About this exercise: Copy exactly, and only, the lines that start at the line containing "Text of the speech shown" and end at the last line of the material below.

Data extract:
########
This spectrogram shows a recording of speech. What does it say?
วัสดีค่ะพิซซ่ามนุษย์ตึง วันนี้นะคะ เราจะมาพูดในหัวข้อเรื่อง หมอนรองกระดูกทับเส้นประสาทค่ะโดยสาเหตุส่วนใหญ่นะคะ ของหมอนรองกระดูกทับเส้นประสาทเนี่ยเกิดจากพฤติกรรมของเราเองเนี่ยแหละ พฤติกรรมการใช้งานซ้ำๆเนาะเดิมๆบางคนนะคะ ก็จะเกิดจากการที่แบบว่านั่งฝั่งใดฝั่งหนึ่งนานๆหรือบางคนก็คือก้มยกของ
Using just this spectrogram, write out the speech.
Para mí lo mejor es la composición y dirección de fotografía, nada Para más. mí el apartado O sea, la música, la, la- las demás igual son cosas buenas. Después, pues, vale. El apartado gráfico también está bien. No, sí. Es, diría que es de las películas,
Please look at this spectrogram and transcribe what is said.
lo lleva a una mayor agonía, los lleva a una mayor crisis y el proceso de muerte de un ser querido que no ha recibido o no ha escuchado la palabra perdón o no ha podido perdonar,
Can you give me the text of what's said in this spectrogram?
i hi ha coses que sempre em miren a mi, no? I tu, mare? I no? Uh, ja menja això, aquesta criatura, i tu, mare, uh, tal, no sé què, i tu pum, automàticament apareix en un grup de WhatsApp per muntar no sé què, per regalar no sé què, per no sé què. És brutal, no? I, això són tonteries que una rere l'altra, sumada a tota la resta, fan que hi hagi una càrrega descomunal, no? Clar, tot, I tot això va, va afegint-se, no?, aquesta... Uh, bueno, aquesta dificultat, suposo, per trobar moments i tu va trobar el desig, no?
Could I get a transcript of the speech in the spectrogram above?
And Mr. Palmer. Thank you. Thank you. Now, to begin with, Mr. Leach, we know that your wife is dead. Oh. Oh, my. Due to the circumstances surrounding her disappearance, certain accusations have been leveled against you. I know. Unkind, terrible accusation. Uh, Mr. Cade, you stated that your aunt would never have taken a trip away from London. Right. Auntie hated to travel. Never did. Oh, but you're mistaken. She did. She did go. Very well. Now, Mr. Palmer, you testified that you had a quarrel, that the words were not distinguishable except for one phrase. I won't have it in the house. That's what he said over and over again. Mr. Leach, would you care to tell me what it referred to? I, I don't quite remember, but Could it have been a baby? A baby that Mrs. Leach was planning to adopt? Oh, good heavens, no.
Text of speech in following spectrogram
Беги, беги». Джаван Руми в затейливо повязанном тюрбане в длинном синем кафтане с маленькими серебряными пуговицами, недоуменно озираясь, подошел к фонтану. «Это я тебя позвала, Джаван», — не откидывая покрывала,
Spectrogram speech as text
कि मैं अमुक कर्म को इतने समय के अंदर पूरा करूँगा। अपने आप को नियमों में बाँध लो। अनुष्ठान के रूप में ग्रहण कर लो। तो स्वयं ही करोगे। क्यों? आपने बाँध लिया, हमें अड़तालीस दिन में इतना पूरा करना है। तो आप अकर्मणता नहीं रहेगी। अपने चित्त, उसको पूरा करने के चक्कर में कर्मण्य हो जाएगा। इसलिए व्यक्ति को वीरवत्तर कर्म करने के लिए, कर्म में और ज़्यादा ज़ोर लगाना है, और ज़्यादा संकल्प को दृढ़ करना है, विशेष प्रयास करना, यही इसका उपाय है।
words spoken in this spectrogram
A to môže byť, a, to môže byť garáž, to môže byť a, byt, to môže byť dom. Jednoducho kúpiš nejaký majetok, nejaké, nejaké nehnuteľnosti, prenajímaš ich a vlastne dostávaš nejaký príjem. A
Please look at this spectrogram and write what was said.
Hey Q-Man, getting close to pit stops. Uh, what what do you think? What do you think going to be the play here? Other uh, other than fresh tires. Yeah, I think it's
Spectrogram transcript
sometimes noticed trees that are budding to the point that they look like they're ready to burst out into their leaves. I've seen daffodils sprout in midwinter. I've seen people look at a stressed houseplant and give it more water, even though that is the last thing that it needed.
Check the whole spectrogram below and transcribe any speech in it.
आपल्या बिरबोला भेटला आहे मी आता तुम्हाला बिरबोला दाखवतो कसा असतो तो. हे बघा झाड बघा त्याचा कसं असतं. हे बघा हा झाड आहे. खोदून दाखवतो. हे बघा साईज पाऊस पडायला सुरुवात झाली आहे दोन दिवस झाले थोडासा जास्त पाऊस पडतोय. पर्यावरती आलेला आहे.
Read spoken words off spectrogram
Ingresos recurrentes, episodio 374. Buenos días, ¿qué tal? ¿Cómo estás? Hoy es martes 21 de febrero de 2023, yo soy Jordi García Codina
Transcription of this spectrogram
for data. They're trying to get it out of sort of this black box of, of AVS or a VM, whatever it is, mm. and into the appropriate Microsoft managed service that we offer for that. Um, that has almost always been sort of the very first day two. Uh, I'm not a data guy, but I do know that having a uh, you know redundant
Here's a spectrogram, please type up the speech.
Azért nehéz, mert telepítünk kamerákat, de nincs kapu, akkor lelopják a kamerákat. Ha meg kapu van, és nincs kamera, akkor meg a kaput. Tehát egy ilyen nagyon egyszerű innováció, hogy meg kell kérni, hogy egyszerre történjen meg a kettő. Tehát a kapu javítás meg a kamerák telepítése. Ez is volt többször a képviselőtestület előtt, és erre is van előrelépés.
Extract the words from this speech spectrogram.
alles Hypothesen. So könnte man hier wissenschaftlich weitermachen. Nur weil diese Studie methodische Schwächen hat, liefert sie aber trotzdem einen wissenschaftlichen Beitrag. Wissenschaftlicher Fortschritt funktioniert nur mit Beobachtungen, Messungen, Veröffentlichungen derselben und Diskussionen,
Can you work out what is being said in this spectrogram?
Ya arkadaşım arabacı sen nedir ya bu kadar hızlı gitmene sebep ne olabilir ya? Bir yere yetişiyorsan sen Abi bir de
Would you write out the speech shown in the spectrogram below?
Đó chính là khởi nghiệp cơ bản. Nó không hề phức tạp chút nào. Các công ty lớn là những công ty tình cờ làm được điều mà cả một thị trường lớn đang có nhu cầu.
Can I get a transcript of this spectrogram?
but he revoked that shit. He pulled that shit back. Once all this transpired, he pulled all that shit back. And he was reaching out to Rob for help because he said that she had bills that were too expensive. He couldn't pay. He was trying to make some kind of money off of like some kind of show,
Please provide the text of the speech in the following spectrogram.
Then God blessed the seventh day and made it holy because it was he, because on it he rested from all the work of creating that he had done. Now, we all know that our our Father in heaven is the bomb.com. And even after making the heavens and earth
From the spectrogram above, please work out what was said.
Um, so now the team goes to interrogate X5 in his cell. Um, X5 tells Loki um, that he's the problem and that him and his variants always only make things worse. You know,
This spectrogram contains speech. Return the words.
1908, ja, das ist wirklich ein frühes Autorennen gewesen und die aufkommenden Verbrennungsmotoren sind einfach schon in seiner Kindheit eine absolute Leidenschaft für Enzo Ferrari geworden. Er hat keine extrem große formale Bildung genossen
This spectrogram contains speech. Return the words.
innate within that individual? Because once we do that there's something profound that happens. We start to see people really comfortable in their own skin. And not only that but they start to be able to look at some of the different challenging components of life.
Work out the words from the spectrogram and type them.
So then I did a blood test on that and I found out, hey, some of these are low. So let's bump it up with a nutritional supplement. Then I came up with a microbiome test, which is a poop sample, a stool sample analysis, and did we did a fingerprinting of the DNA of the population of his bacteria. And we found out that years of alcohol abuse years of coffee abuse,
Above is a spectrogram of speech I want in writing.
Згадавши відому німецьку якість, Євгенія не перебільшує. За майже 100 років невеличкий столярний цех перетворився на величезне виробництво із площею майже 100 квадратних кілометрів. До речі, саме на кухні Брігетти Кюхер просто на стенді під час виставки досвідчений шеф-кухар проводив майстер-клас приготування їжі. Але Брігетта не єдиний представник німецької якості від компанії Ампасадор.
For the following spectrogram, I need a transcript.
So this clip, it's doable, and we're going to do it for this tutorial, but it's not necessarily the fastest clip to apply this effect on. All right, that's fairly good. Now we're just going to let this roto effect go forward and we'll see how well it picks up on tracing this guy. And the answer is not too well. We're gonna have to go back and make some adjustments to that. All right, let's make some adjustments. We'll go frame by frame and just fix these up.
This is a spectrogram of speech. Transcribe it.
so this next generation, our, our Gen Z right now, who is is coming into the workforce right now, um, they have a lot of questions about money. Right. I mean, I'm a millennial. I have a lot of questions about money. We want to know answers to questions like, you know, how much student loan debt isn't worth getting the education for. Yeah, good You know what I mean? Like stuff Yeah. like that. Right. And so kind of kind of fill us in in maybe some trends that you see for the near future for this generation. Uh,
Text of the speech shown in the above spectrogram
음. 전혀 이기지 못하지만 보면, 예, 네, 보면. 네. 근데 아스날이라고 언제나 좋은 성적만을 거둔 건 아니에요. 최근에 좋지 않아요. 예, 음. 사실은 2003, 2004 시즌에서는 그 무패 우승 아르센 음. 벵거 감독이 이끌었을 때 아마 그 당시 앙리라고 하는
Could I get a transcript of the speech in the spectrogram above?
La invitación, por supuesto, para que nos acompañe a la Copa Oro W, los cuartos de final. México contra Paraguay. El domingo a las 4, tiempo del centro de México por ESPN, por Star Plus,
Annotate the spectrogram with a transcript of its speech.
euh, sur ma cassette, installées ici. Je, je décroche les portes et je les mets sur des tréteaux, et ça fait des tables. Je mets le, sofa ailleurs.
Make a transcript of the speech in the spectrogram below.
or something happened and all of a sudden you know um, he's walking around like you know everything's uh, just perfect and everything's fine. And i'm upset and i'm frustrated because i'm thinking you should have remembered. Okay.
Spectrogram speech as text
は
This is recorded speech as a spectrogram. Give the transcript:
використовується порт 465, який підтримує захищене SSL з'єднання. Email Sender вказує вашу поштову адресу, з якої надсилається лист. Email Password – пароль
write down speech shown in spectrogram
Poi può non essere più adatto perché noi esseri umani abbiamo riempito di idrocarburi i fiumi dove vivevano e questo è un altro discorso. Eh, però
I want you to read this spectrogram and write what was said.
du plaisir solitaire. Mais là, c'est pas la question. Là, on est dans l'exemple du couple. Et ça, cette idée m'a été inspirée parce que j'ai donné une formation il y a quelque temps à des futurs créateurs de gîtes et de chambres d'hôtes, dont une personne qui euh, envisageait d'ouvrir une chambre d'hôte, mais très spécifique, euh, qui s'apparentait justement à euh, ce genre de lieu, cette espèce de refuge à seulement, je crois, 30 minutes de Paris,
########
Solution for this task:
Text of the speech shown in the above spectrogram
음. 전혀 이기지 못하지만 보면, 예, 네, 보면. 네. 근데 아스날이라고 언제나 좋은 성적만을 거둔 건 아니에요. 최근에 좋지 않아요. 예, 음. 사실은 2003, 2004 시즌에서는 그 무패 우승 아르센 음. 벵거 감독이 이끌었을 때 아마 그 당시 앙리라고 하는
Could I get a transcript of the speech in the spectrogram above?
La invitación, por supuesto, para que nos acompañe a la Copa Oro W, los cuartos de final. México contra Paraguay. El domingo a las 4, tiempo del centro de México por ESPN, por Star Plus,
Annotate the spectrogram with a transcript of its speech.
euh, sur ma cassette, installées ici. Je, je décroche les portes et je les mets sur des tréteaux, et ça fait des tables. Je mets le, sofa ailleurs.
Make a transcript of the speech in the spectrogram below.
or something happened and all of a sudden you know um, he's walking around like you know everything's uh, just perfect and everything's fine. And i'm upset and i'm frustrated because i'm thinking you should have remembered. Okay.
Spectrogram speech as text
は
This is recorded speech as a spectrogram. Give the transcript:
використовується порт 465, який підтримує захищене SSL з'єднання. Email Sender вказує вашу поштову адресу, з якої надсилається лист. Email Password – пароль
write down speech shown in spectrogram
Poi può non essere più adatto perché noi esseri umani abbiamo riempito di idrocarburi i fiumi dove vivevano e questo è un altro discorso. Eh, però
I want you to read this spectrogram and write what was said.
du plaisir solitaire. Mais là, c'est pas la question. Là, on est dans l'exemple du couple. Et ça, cette idée m'a été inspirée parce que j'ai donné une formation il y a quelque temps à des futurs créateurs de gîtes et de chambres d'hôtes, dont une personne qui euh, envisageait d'ouvrir une chambre d'hôte, mais très spécifique, euh, qui s'apparentait justement à euh, ce genre de lieu, cette espèce de refuge à seulement, je crois, 30 minutes de Paris,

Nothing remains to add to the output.